- What we have consistently found among organizations who have been successful with RiskLens is that executive support is a more important factor than the maturity of an information risk management program. Most customers were stuck at qualitative risk assessments and initially assumed that they didn't have enough data. After putting RiskLens to the test in a pilot, common feedback is "quantifying risk was much easier than we imagined, and the data requirements were much less than we anticipated".
- RiskLens' workflow for risk analyses helps organizations leapfrog to a higher maturity level by guiding users to consistently apply the principles of risk quantification as outlined by the FAIR standard, step-by-step.
- Can we do FAIR analysis ourselves?
- FAIR is an open standard published by The Open Group and you can practice performing single risk analyses via spreadsheet. If you intend to build more sophisticated analyses that involve the use of ranges for data inputs, that leverage Monte Carlo simulations, and aggregate multiple risk scenarios, the spreadsheet approach will not scale. We've been there, done that and so have several of our customers that went that route in absence of a commercially viable solution.
- The RiskLens software platform, that has since been released, does the heavy lifting for you and provides very powerful aggregation and what-if-analyses, that automatically generate the type of reports that business executives, the board, ERM and the auditors expect from your organization.

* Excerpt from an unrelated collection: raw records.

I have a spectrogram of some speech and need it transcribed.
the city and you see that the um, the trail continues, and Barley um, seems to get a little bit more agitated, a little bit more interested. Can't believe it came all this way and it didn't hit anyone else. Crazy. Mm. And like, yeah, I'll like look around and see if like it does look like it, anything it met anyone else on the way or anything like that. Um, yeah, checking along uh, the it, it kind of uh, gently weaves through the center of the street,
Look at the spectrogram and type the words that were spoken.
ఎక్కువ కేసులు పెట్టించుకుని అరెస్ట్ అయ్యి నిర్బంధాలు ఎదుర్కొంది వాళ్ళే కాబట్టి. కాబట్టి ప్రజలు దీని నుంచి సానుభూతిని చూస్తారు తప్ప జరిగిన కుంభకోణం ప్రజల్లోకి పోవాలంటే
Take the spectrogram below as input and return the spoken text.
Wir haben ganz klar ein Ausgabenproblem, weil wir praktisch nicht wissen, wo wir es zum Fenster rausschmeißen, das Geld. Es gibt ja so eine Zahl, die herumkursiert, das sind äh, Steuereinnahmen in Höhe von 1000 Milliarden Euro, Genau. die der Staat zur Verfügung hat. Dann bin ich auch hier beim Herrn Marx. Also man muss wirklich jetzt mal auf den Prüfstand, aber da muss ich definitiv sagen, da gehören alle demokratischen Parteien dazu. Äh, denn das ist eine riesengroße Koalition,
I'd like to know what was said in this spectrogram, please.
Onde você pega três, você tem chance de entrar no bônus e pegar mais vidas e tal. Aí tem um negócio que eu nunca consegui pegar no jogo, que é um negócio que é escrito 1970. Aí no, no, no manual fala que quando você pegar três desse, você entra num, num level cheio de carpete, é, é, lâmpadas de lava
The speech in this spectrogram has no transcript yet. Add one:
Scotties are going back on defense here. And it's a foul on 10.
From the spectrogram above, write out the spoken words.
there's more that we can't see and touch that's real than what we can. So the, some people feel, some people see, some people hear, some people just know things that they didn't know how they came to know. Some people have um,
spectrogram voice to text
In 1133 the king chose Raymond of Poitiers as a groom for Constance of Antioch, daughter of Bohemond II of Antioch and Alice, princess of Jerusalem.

- How do I ensure I get value and ensure against this becoming shelf-ware?
- Every RiskLens subscription includes a minimum set of services such as training and on-boarding to ensure that our customers possess the required skills to perform quantifiable risk analyses.
- In addition, RiskLens' Customer Success team has developed an adoption methodology that guides organizations through the various phases of a successful cyber risk quantification program and that measures progress at every step. You can read more about it here: The 5 phases of successful cyber risk quantification programs.